Heather Carrano emailed me to say: “I protest ‘Marty’ the robot! Last weekend I was shopping on a Saturday during the afternoon, and not only did I have to avoid the robot in the aisles, the check-out lanes were almost exclusively self-checkout.”
Carrano noted, “The grocery stores used to have a cashier and bagger at every lane on weekends. They employed the elderly, high school students, college students, disabled people, moms who only wanted to work while their kids were in school, etc. Every time you use a self-checkout lane, you eliminate a job for a person who needs one.”
Carrano concluded, “We need to protest this increased elimination of jobs by refusing to use self-checkout lanes at stores, and insisting that stores provide cashiers and baggers during peak hours for shoppers. Otherwise the day will soon come where you only have one person supervising the self-checkout lanes and no alternatives for checking out at stores.”
Jo-Anne Consiglio had a similar prediction: “I believe the time is coming where we will walk into most stores and there will only be one human on hand in the entire store, because all of the jobs will be computer or robot-run.”
Certainly I’ve noticed the lines are getting longer at the Stop & Shop I have patronized in Hamden for many years. But recently, my wife and I have begun to drive farther north up Whitney Avenue to Cheshire to buy our groceries at another supermarket chain in order to avoid what we call “Flop & Drop.”

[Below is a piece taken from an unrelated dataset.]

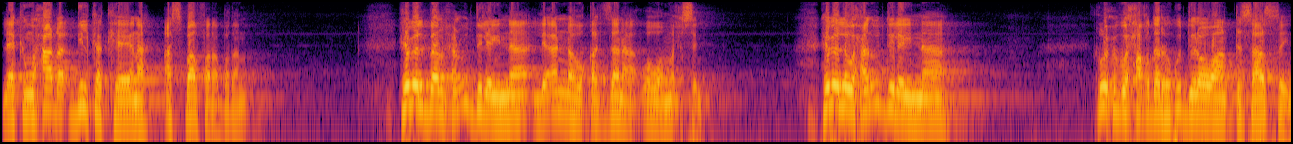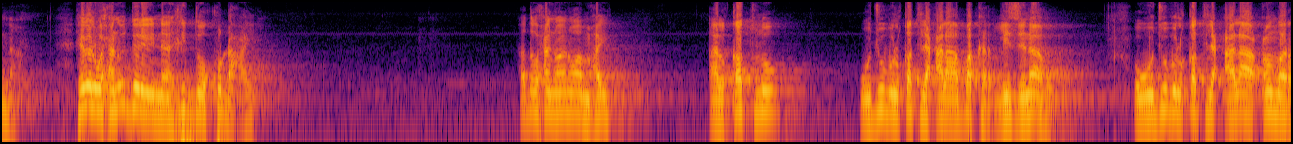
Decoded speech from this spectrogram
laakiin waxaa dilka keena asbaab fara badan hebel baan waxaan u dilaynaa liannahu qad zanaa wahuwa muxsin hebelle waxaan u dilaynaa ruux buu xaqdarro ku dilo waan qisaasaynaa hebel waxaan u dilaynaa ridduu ku dhacay hadda waxaynu hayn waa maxay alqatlu wujuubu اlqatli calىa bakr lizinaahu wa wujuubu اlqatli calىa cumar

Imagine this: when we had completed our shopping at that Cheshire market and were approaching the checkout area, a smiling employee came out from the cash register (there was nobody on line, even though it was a weekend) and said: “All set? I can take you here!”
I felt as if I had entered the Twilight Zone, had gone back in time to a simpler era.
It’s worth the trip.
Call Randall Beach at 203-680-9345 or email@example.com.